How easy things will be if out machines could tell us that which part of theirs need a repair. We all use devices and many times, they do not work normally. We often take them to the respective repair shop to know what is wrong. But if the machine could itself speak that my battery is not charging or my adapter needs repair, how easy it would be for us. If not on an extreme level, this though is revolving near possibility. UConn in association with the United Technologies research center has directed the scientists to use additive manufacturing technology and create machines which are smart enough to alert their user about the damage when worn. Polymer-based magnets with geometries intricate enough are opening up the possibility of designs and shapes of manufactured products to be unique.

Three-dimensional printing has proved to be an innovation aloof of its era. It is making use of direct technology to build layer by layer a solid object. It uses a semi-solid ink which resembles a toothpaste in terms of viscosity and is squeezed out of a tube during the printing. 

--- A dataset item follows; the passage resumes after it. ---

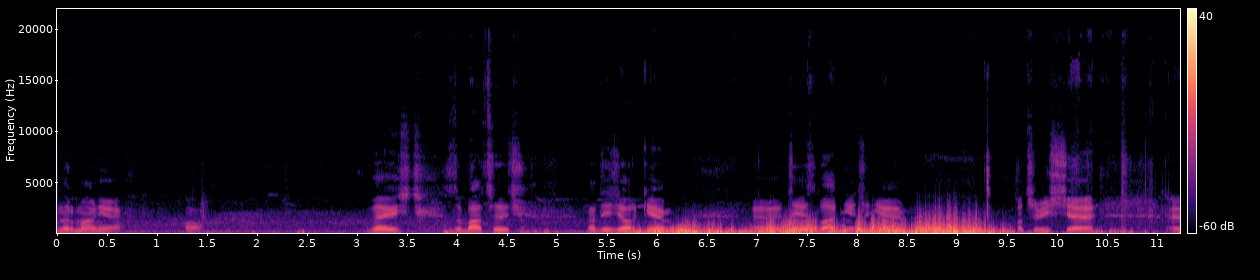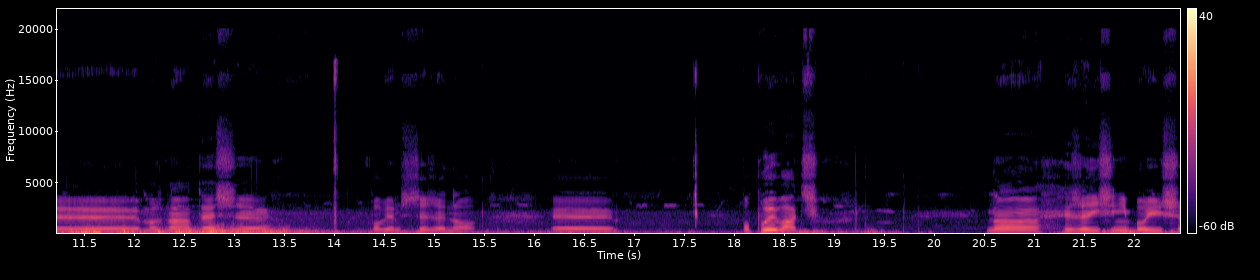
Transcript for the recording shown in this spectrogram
normalnie o, wejść, zobaczyć nad jeziorkiem, e, czy nie. Oczywiście e, można też, e, powiem szczerze, no, e, popływać. No, jeżeli się nie boisz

If the lines created by the printing machine are capable of carrying electric current or act as a sensor to detect the part damaged, it would be a revolutionary discovery. Parallel lines of silver, when coupled with resistors and embedded into a component, would form a circuit. The lines would be able to deal with a specific amount of voltage. When the part constituting this closed chain will get damaged, the circuit will be incomplete and energy will not flow through it. The readings which will be in real time will allow the people to assess the damage without having to encroach upon the whole machine. 

Till now engineers had to open up the whole device to find out the reason behind the problem but with these active microsensors, they will get a better idea of the machine. This technique can be especially beneficial for huge types of machinery like jet turbines engine or its blades. The damage could be identified in less time and will be repaired quickly too. This small change during the manufacturing process can change the concept of designing machinery. Sameh Dardona who is the Director of Research and Innovation at UTRC and serves as the innovative engineer for United technologies Corporation stated that such functions will not only make the devices smarter but will help us improve the performance, minimize the risk of machine failures and save a fine amount of money.    

The UConn-UTRC team has embedded sensor lines of 15*50 microns. This dimension is thinner than that of an average human hair. Developing such a sensor is not easy but this task has been accomplished by our eminent scientists. The university has applied for a patent for the sensor and the technology might soon be used in a full-fledged way.